More Troubles for TennCare

Published April 1, 2002

The federal government’s unwillingness to meet Tennessee’s request for $13 billion over three years for TennCare could mean the end of the state’s Medicaid managed care program and force the state to return to traditional Medicaid, a state official told the Memphis Commercial Appeal. Health Care News has been following the troubled state government-run health care experiment since March of last year.

Reports indicate the Center for Medicare and Medicaid (CMS) is offering only $12 billion for the three-year waiver the state is seeking for TennCare, which now covers 1.4 million people.

“If we don’t get close to $13 billion over the next three years [beginning in 2003], we will have no choice but to significantly reduce the program,” Deputy Finance Commissioner John Tighe said.

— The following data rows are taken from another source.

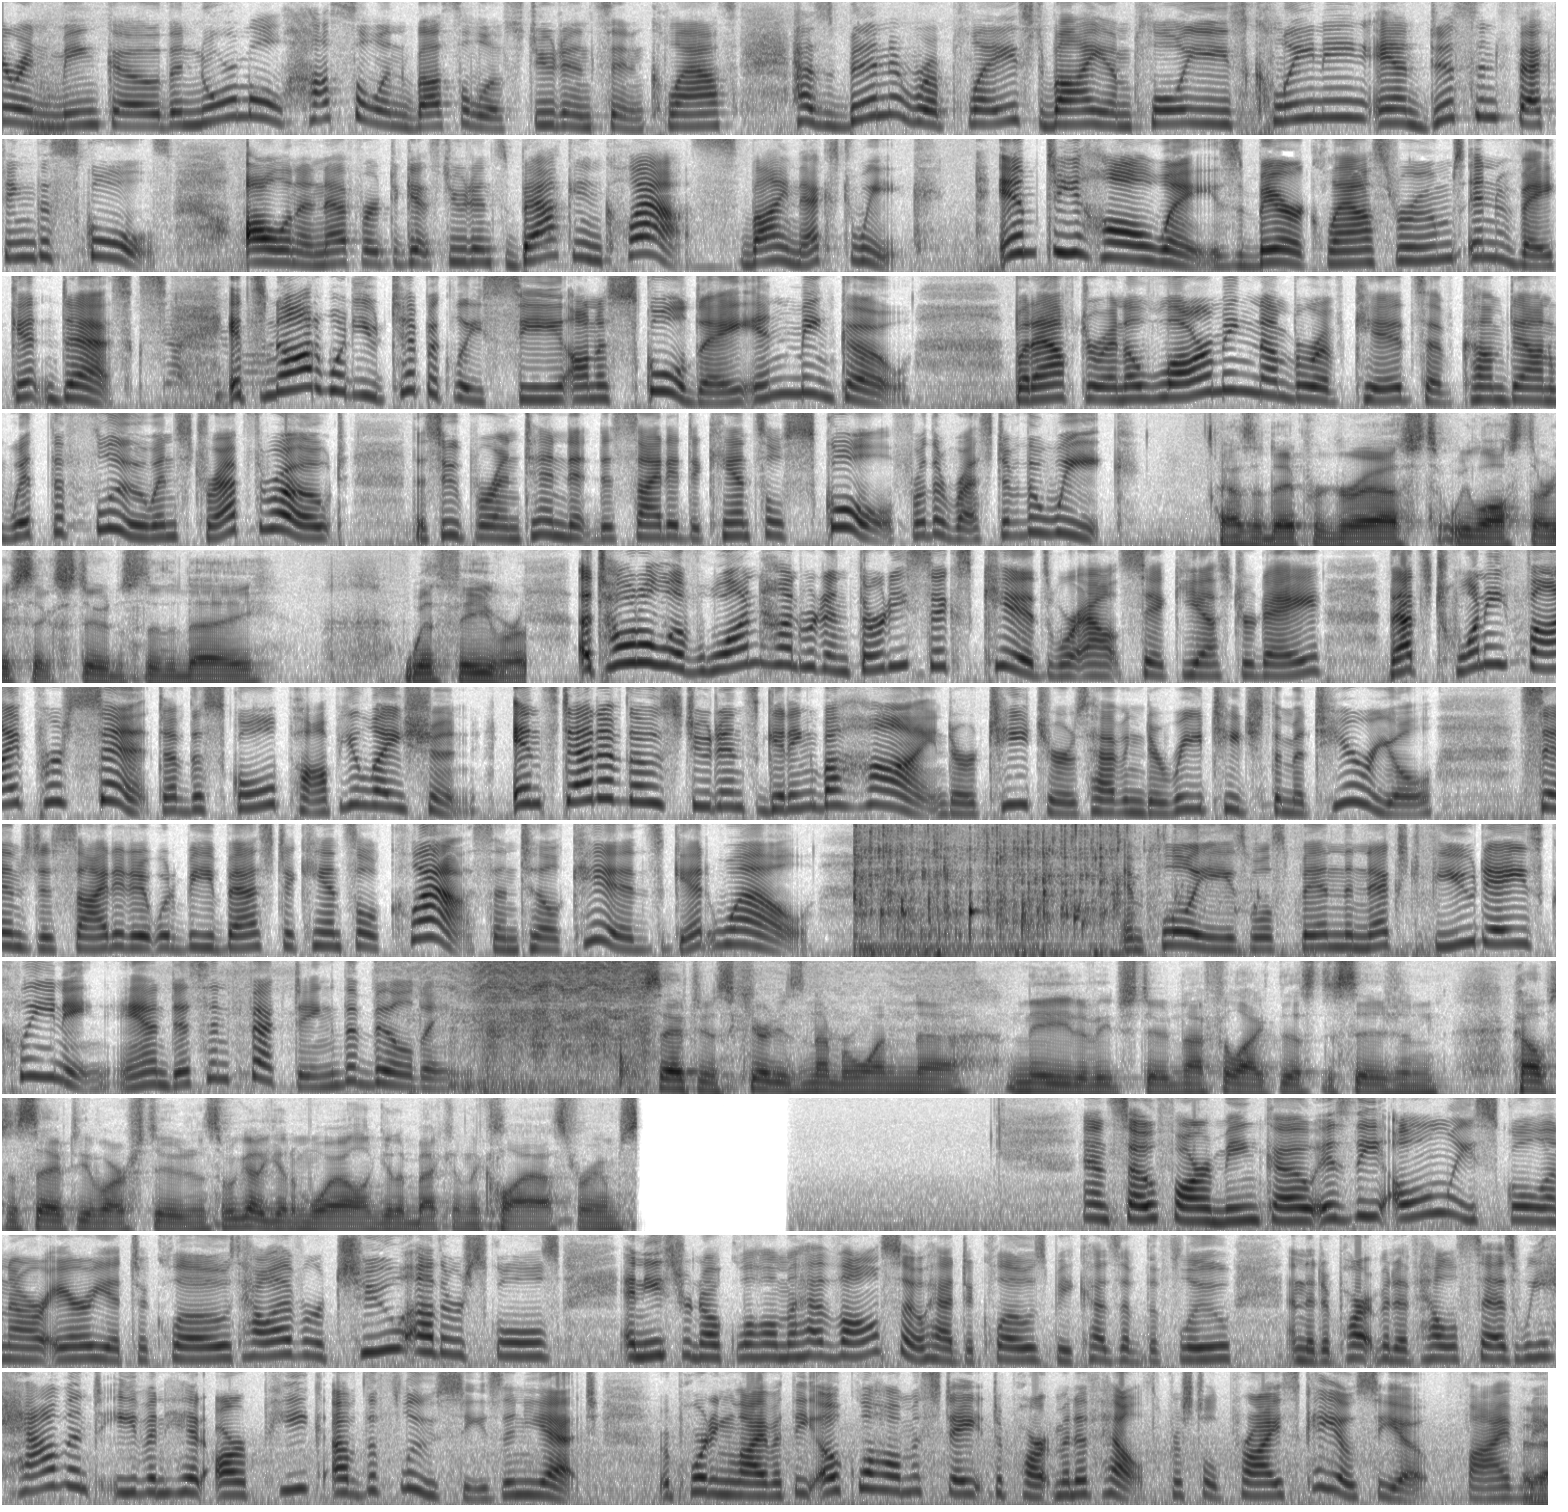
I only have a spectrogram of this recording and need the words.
Here in Minco, the normal hustle and bustle of students in class has been replaced by employees cleaning and disinfecting the schools, all in an effort to get students back in class by next week. Empty hallways, bare classrooms, and vacant desks. It's not what you typically see on a school day in Minco. But after an alarming number of kids have come down with the flu and strep throat, the superintendent decided to cancel school for the rest of the week. As the day progressed, we lost 36 students through the day with fever. A total of 136 kids were out sick yesterday. That's 25% of the school population. Instead of those students getting behind or teachers having to reteach the material, Sims decided it would be best to cancel class until kids get well. Employees will spend the next few days cleaning and disinfecting the buildings. Safety and security is the number one uh, need of each student. I feel like this decision helps the safety of our students. We got to get them well and get them back in the classrooms. And so far, Minco is the only school in our area to close. However, two other schools in eastern Oklahoma have also had to close because of the flu. And the Department of Health says we haven't even hit our peak of the flu season yet. Reporting live at the Oklahoma State Department of Health, Crystal Price, KOCO 5 News.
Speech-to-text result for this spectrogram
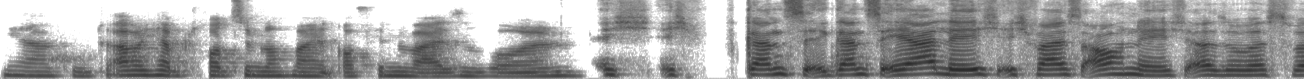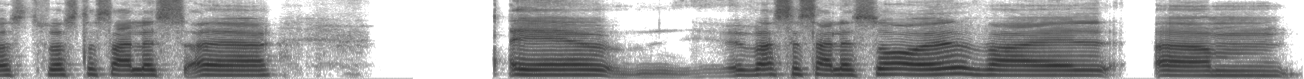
Ja, gut, aber ich habe trotzdem noch mal darauf hinweisen wollen. Ich, ich ganz, ganz ehrlich, ich weiß auch nicht, also was, was, was das alles, äh, äh, was das alles soll, weil ähm,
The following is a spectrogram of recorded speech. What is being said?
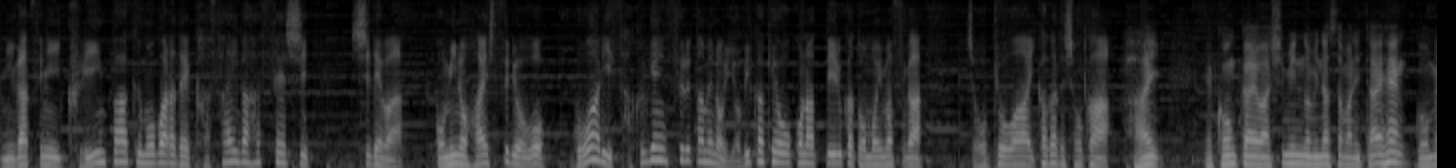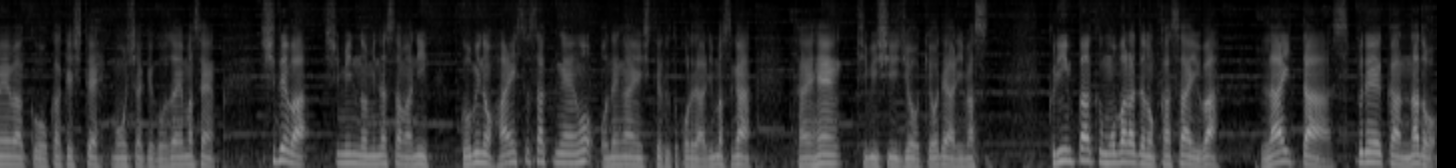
2月にクリーンパーク茂原で火災が発生し市ではゴミの排出量を5割削減するための呼びかけを行っているかと思いますが状況はいかがでしょうか？はい。今回は市民の皆様に大変ご迷惑をおかけして申し訳ございません市では市民の皆様にゴミの排出削減をお願いしているところでありますが大変厳しい状況であります。クリーンパーク茂原での火災はライタースプレー缶など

He explained the additional $330 million per year is needed to fund Gov. Don Sundquist’s (R) proposal to split the program into three parts and reduce benefits to beneficiaries with higher incomes. Because negotiations with CMS are going “so badly,” Tighe said the state is “crunching the numbers” on dropping the managed care aspect of TennCare and returning to fee-for-service Medicaid.

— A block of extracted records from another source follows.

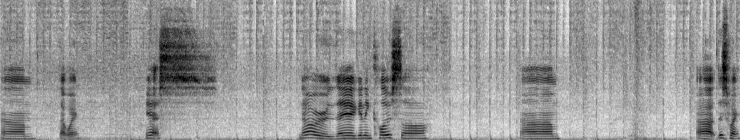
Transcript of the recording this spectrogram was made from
Um, that way. Yes. No, they are getting closer. Um. Uh, this way.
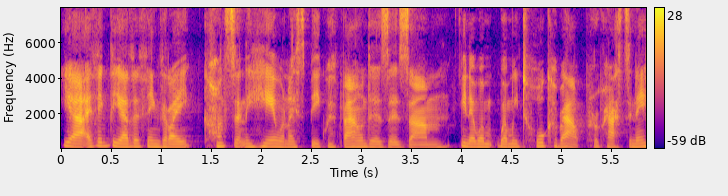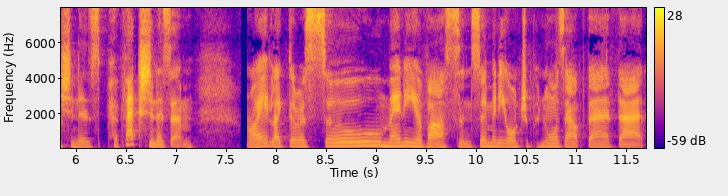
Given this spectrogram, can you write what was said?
Yeah, I think the other thing that I constantly hear when I speak with founders is, um, you know, when, when we talk about procrastination is perfectionism, right? Like there are so many of us and so many entrepreneurs out there that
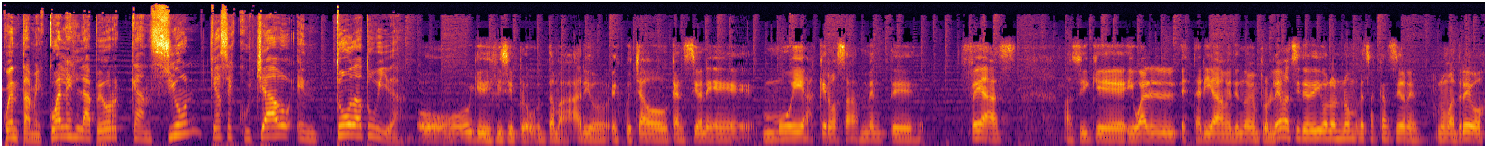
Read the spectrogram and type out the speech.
Cuéntame, ¿cuál es la peor canción que has escuchado en toda tu vida? Oh, qué difícil pregunta, Mario. He escuchado canciones muy asquerosamente feas Así que igual estaría metiéndome en problemas si te digo los nombres de esas canciones. No me atrevo.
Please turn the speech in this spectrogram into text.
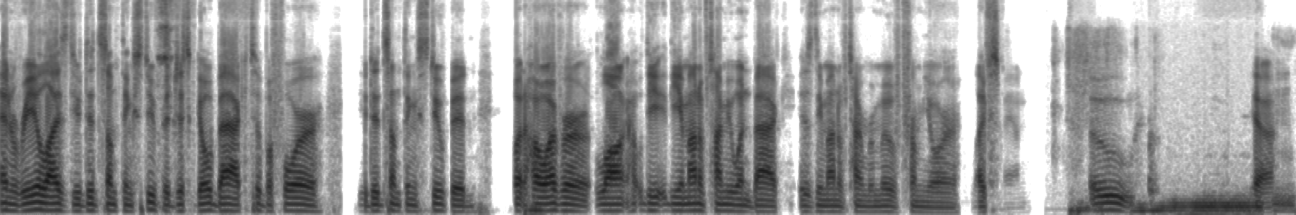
and realized you did something stupid just go back to before you did something stupid but however long the, the amount of time you went back is the amount of time removed from your lifespan oh, yeah mm.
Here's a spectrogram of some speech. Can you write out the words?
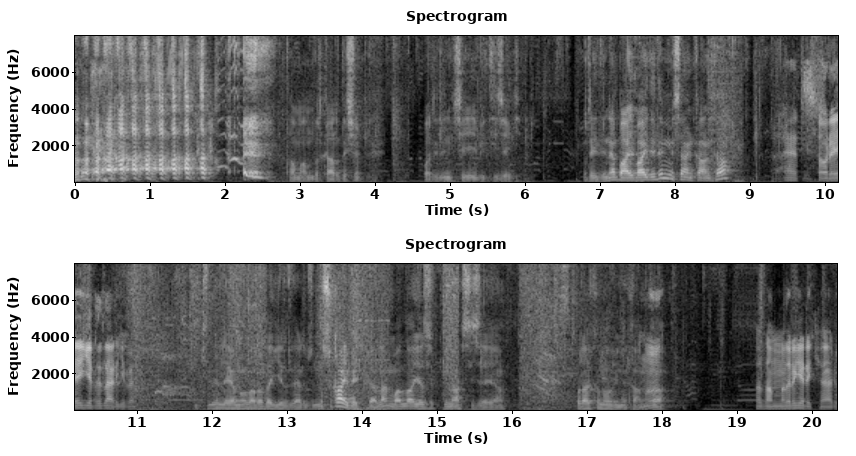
Tamamdır kardeşim. Varil'in şeyi bitecek. Redine bay bay dedin mi sen kanka? Evet oraya girdiler gibi. İkili Leonolara da girdiler. Nasıl kaybettiler lan? Vallahi yazık günah size ya. Bırakın oyunu kanka. Hı? Kazanmaları gerekiyor harbi.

The dismantling of TennCare would leave 400,000 people, ineligible for standard Medicaid, without health coverage.

No More Favored Status

Speaking before the State Senate Commerce Committee, Tighe told lawmakers Tennessee would have a better chance of obtaining more federal funding if Sundquist’s proposal, which attempts to address some concerns federal officials have raised about TennCare, was approved by the legislature.

What the federal government is looking for is coverage to an expanded population of low-income people using the resources and capabilities of the private-sector insurance market. The federal government also seeks to have Tennessee reform TennCare so companies are not allowed to dump their high-medical-risk employees into the program.

Tighe told the Commercial Appeal that even if the state returned to traditional Medicaid, the savings might be minimal because of administrative costs related to the switch to fee-for-service and the loss of funding for several treatments—including mental health services—the federal government currently helps subsidize.

While state officials are still negotiating with CMS, State Senator Jerry Cooper (D) said the days of Tennessee receiving preferred treatment from the federal government are over.

In the past, favored treatment may have been due to the influence of the current CMS administrator, long-term Republican health care advisor Tom Scully. At the February meeting of the National Health Insurance Underwriters, Scully claimed he has “always been a fan of TennCare.”

But Cooper thinks Tennessee is not likely to get any more funding than other states, unless Sundquist and Sen. Bill Frist (R-Tennessee) make a personal plea to President George W. Bush for the additional $1 billion.

For more information …

on the troubled history of TennCare, see the following articles in past issues of Health Care News:

  • “Tennessee Taxpayers Revolt” and “Tennessee Tax Protest: A Report from the Frontlines,” August 2001;

  • “High-Risk HIP Will Return to Tennessee,” October 2001;

  • “Tennessee Employers May Face ‘Play or Pay,'” November 2001;

  • “More Trouble Ahead for TennCare,” December 2001; and

  • “TennCare Reform Moves Ahead,” January 2002.